# What needs to be done:
A word-for-word copy of the entries, with the images left out, is what you should write.

==== Available records

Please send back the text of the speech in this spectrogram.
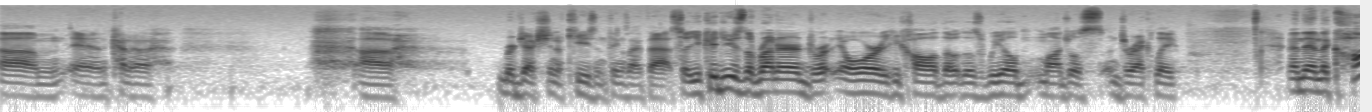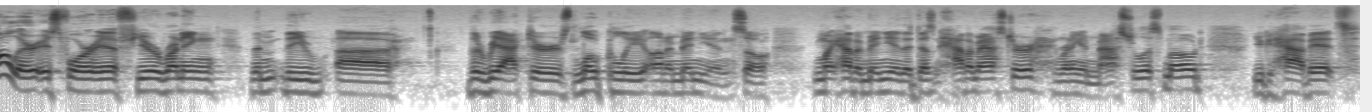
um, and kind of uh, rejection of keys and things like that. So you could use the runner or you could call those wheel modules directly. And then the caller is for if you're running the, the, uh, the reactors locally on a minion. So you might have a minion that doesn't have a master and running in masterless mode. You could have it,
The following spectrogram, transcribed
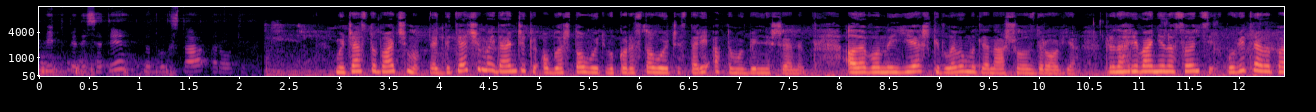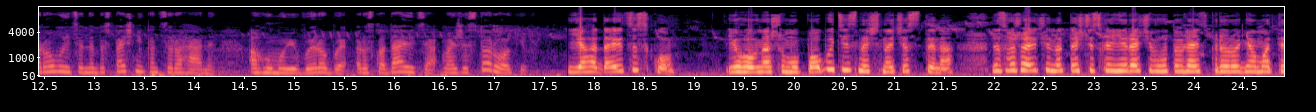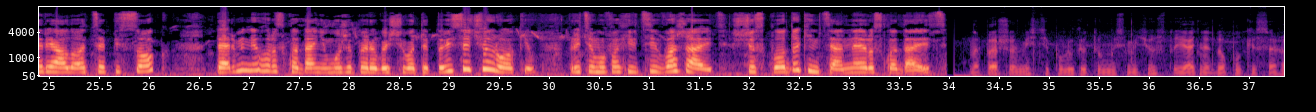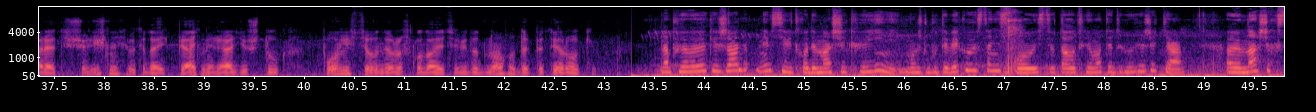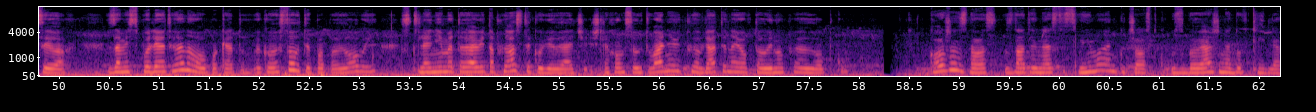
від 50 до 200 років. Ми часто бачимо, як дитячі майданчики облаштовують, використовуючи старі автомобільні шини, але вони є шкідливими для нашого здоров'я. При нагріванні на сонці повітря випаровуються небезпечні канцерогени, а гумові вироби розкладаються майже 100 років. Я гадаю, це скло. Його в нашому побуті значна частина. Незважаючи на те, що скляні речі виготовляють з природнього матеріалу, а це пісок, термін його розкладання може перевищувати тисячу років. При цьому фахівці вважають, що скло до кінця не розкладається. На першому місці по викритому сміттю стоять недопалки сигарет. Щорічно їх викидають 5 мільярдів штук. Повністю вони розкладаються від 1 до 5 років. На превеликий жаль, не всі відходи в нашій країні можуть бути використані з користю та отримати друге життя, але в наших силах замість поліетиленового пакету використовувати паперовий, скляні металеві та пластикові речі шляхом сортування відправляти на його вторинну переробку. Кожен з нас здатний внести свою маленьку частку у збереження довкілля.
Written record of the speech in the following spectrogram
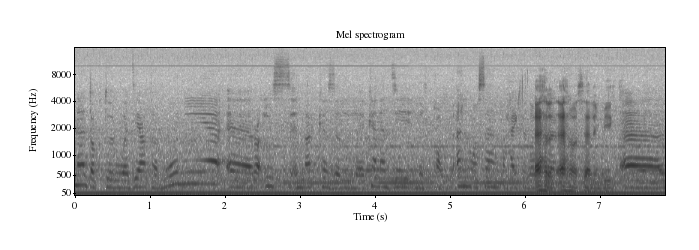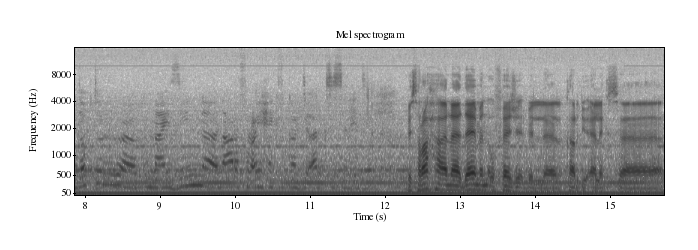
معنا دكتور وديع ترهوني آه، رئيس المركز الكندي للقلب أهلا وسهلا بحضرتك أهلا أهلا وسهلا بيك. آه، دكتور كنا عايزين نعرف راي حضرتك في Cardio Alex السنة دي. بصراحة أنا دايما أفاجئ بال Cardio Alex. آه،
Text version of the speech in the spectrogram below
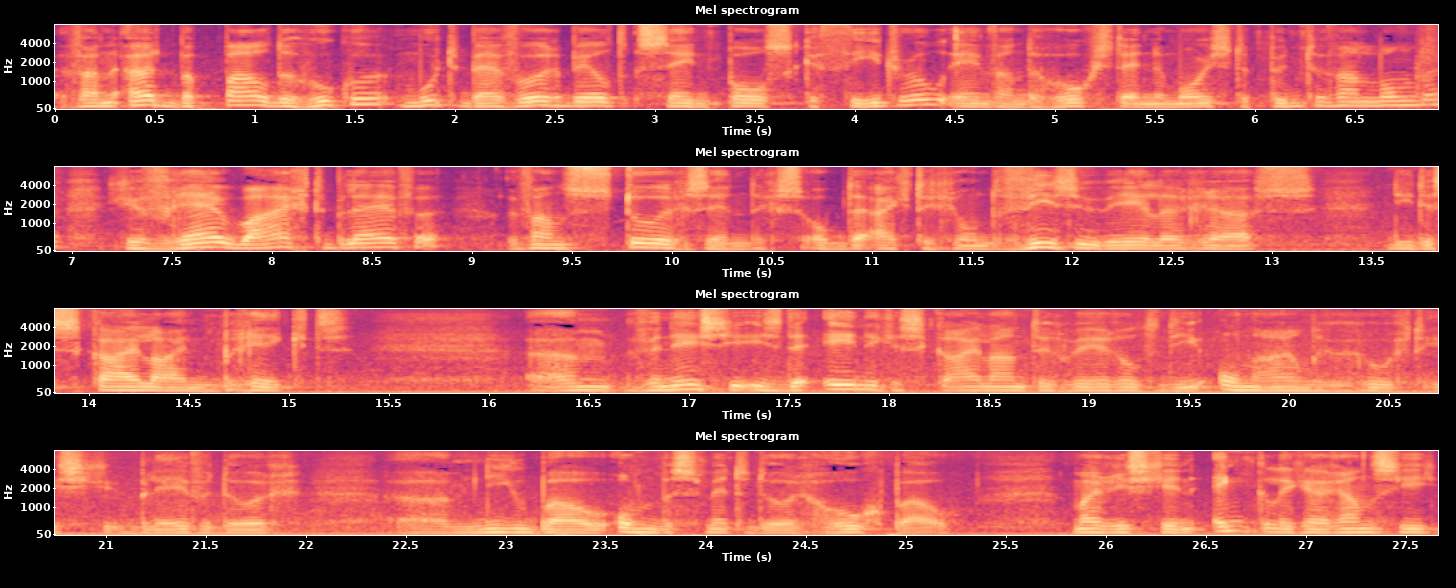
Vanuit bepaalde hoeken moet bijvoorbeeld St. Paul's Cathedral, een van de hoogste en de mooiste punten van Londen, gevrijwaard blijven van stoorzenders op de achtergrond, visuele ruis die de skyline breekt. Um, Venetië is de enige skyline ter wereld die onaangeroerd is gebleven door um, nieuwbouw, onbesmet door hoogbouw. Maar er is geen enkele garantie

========

# Solution to this task:
Please send back the text of the speech in this spectrogram.
um, and kind of uh, rejection of keys and things like that. So you could use the runner or you could call those wheel modules directly. And then the caller is for if you're running the, the, uh, the reactors locally on a minion. So you might have a minion that doesn't have a master and running in masterless mode. You could have it,
The following spectrogram, transcribed
від 50 до 200 років. Ми часто бачимо, як дитячі майданчики облаштовують, використовуючи старі автомобільні шини, але вони є шкідливими для нашого здоров'я. При нагріванні на сонці повітря випаровуються небезпечні канцерогени, а гумові вироби розкладаються майже 100 років. Я гадаю, це скло. Його в нашому побуті значна частина. Незважаючи на те, що скляні речі виготовляють з природнього матеріалу, а це пісок, термін його розкладання може перевищувати тисячу років. При цьому фахівці вважають, що скло до кінця не розкладається. На першому місці по викритому сміттю стоять недопалки сигарет. Щорічно їх викидають 5 мільярдів штук. Повністю вони розкладаються від 1 до 5 років. На превеликий жаль, не всі відходи в нашій країні можуть бути використані з користю та отримати друге життя, але в наших силах замість поліетиленового пакету використовувати паперовий, скляні металеві та пластикові речі шляхом сортування відправляти на його вторинну переробку. Кожен з нас здатний внести свою маленьку частку у збереження довкілля.
Written record of the speech in the following spectrogram
معنا دكتور وديع ترهوني آه، رئيس المركز الكندي للقلب أهلا وسهلا بحضرتك أهلا أهلا وسهلا بيك. آه، دكتور كنا عايزين نعرف راي حضرتك في Cardio Alex السنة دي. بصراحة أنا دايما أفاجئ بال Cardio Alex. آه،
Text version of the speech in the spectrogram below
Vanuit bepaalde hoeken moet bijvoorbeeld St. Paul's Cathedral, een van de hoogste en de mooiste punten van Londen, gevrijwaard blijven van stoorzenders op de achtergrond, visuele ruis die de skyline breekt. Um, Venetië is de enige skyline ter wereld die onaangeroerd is gebleven door um, nieuwbouw, onbesmet door hoogbouw. Maar er is geen enkele garantie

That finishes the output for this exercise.